Following the request by reader Mike Hawes, here’s another delve into the cartographic archive for the denizens of Aldridge, our posh neighbours to the south. Mike asked for some mapping from around 1940, and sadly, there is none. I’ve found plots – based on the same 1920’s survey – from 1938 and and 1955. They are clearly plotted from the same baseman, and in reality, were probably hand-traced. I’ve done this to illustrate a point really, about the mapping history of the UK.
Note that the map above – the 1938 issue – is exceptionally vague in the area of Anchor Road. At a guess, the buildings had been spotted from an aerial survey, but not ground surveyed. This map hadn’t changed much – more, it had evolved – since the second survey, around 1915-1920. This is referred to as the ‘Second Epoch’. This map base persists until the sixties. There are few complete larger scale maps of this period, too: nothing at 1:2,500 really exists. There’s a reason for this: there had been a couple of wars on.
Our mapmakers had been busy for the military, and the growing mapping needs of commerce, local authority and development were not being met. It takes a long time to resurvey a country, and new survey sheets only started to appear in the mid-sixtes. I’ve mentioned this before in my posts ‘last of a Generation’ and ‘Time Passages’. Quite simply, there’s a gap in effective mapping between about 1930 and 1965.

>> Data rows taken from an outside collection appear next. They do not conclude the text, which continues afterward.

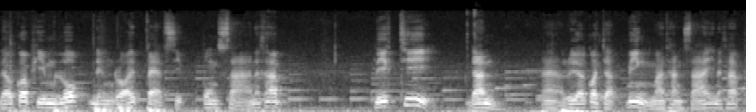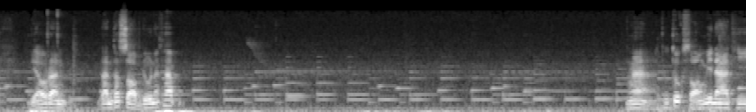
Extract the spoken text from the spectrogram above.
แล้วก็พิมพ์ลบ 180 องศานะครับ คลิกที่ดันอ่าเรือก็จะวิ่งมาทางซ้ายนะครับ เดี๋ยวรันดันทดสอบดูนะครับอ่าทุกๆ 2 วินาที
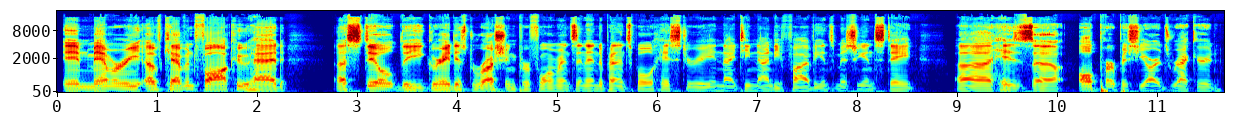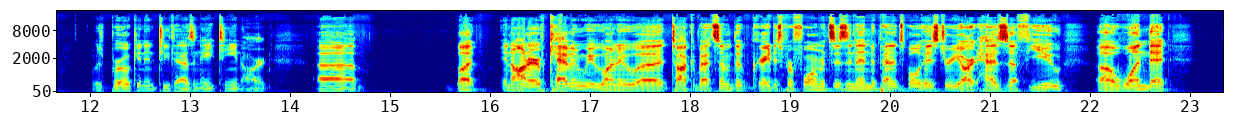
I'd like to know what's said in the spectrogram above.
in memory of Kevin Faulk, who had uh, still the greatest rushing performance in Independence Bowl history in 1995 against Michigan State. Uh, his uh, all-purpose yards record was broken in 2018. Art, uh, but in honor of Kevin, we want to uh, talk about some of the greatest performances in Independence Bowl history. Art has a few. Uh, one that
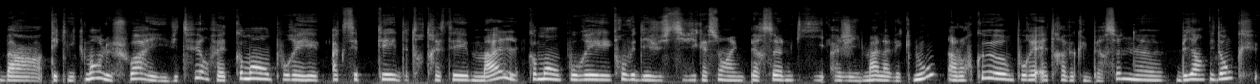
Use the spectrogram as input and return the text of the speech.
ben techniquement le choix est vite fait en fait. Comment on pourrait accepter d'être traité mal? Comment on pourrait trouver des justifications à une personne qui agit mal avec nous alors qu'on pourrait être avec une personne euh, bien? Et donc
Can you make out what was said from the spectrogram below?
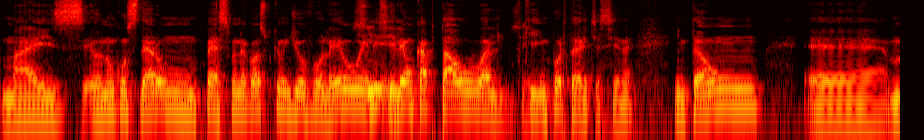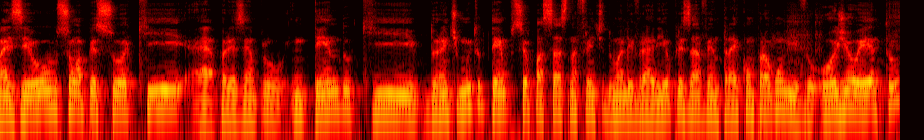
mas eu não considero um péssimo negócio, porque um dia eu vou ler, ou sim, ele, sim. ele é um capital que importante, assim, né? Então. É, mas eu sou uma pessoa que, é, por exemplo, entendo que durante muito tempo, se eu passasse na frente de uma livraria, eu precisava entrar e comprar algum livro. Hoje eu entro,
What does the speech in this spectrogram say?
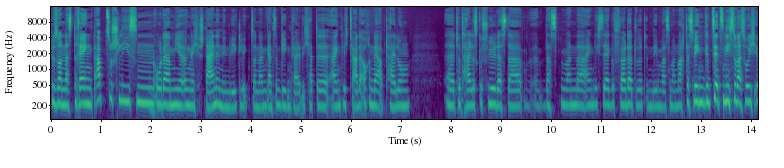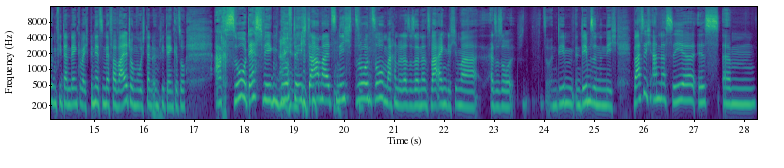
besonders drängt abzuschließen oder mir irgendwelche Steine in den Weg legt, sondern ganz im Gegenteil. Ich hatte eigentlich gerade auch in der Abteilung äh, total das Gefühl, dass da, äh, dass man da eigentlich sehr gefördert wird in dem, was man macht. Deswegen gibt's jetzt nicht so was, wo ich irgendwie dann denke, weil ich bin jetzt in der Verwaltung, wo ich dann irgendwie denke, so, ach so, deswegen durfte ich damals nicht so und so machen oder so, sondern es war eigentlich immer, also so, so in dem, in dem Sinne nicht. Was ich anders sehe, ist, ähm,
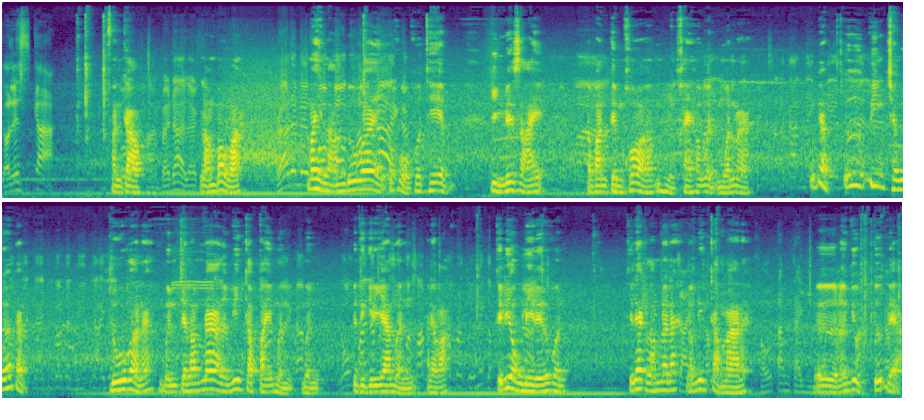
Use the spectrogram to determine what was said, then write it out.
กอเลสกาฟันเกาผ่านไปได้แล้วครับล้ำเปล่าวะราดาเลไม่ล้ำด้วยทำไโอ้โห โคตรเทพ ยิงด้วยซ้ายตะบันเต็มข้อครับอื้อหือใครฮาวเวิร์ดม้วนมา แบบเออวิ่งชะเง้อแบบ ดูก่อนนะ เหมือนจะล้ำหน้าแต่วิ่งกลับไปเหมือนเหมือนปฏิกิริยาเหมือนอะไรวะทีที่องลีเลยทุกคน ทีแรกล้ำแล้วนะแล้ววิ่งกลับมานะเขาตั้งใจยิงเออแล้วหยุดปุ๊บเลยอะ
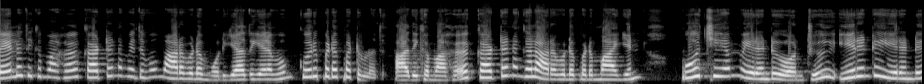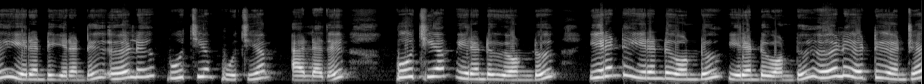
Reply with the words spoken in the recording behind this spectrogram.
மேலதிகமாக கட்டணம் எதுவும் அறவிட முடியாது எனவும் குறிப்பிடப்பட்டுள்ளது. அதிகமாக கட்டணங்கள் அறவிடப்படுமாயின் பூஜ்ஜியம் இரண்டு ஒன்று இரண்டு இரண்டு இரண்டு இரண்டு ஏழு பூஜ்ஜியம் பூஜ்ஜியம் அல்லது பூஜ்ஜியம் இரண்டு ஒன்று இரண்டு இரண்டு ஒன்று இரண்டு ஒன்று ஏழு எட்டு என்ற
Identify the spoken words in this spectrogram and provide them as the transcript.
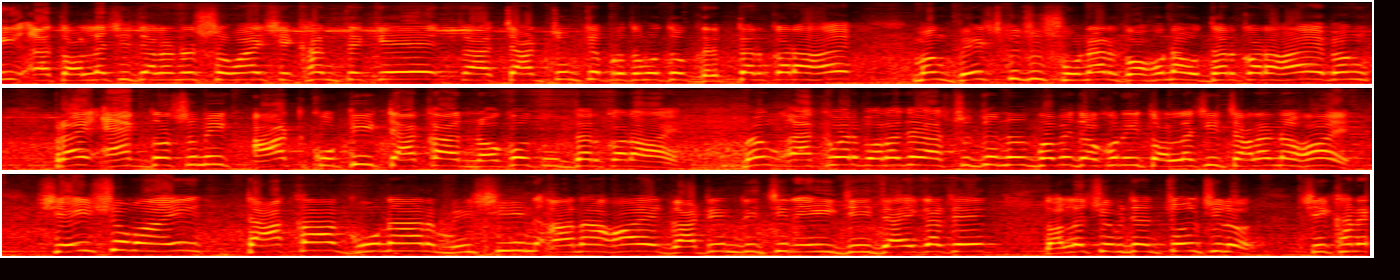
এই তল্লাশি চালানোর সময় সেখান থেকে চারজনকে প্রথমত গ্রেপ্তার করা হয় এবং বেশ কিছু সোনার গহনা উদ্ধার করা হয় এবং প্রায় এক দশমিক আট কোটি টাকা নগদ উদ্ধার করা হয়। এবং একবার বলা যায়, আশ্চর্যজনকভাবে যখন এই তল্লাশি চালানো হয়, সেই সময় টাকা গোনার মেশিন আনা হয় গার্ডেন রিচের এই যে জায়গাতে তল্লাশি অভিযান চলছিল, সেখানে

Of course, there is that other resource, the aerial imagery dated from 1945 in Google earth. I showed how to access this in a previous post, too. A quick note to Mike – if you’re having trouble with the overlays, make sure you’ve downloaded the files, then check you have the very latest version of Google Earth installed by going here. When you have, just double-click the overlay files and they’ll load automatically.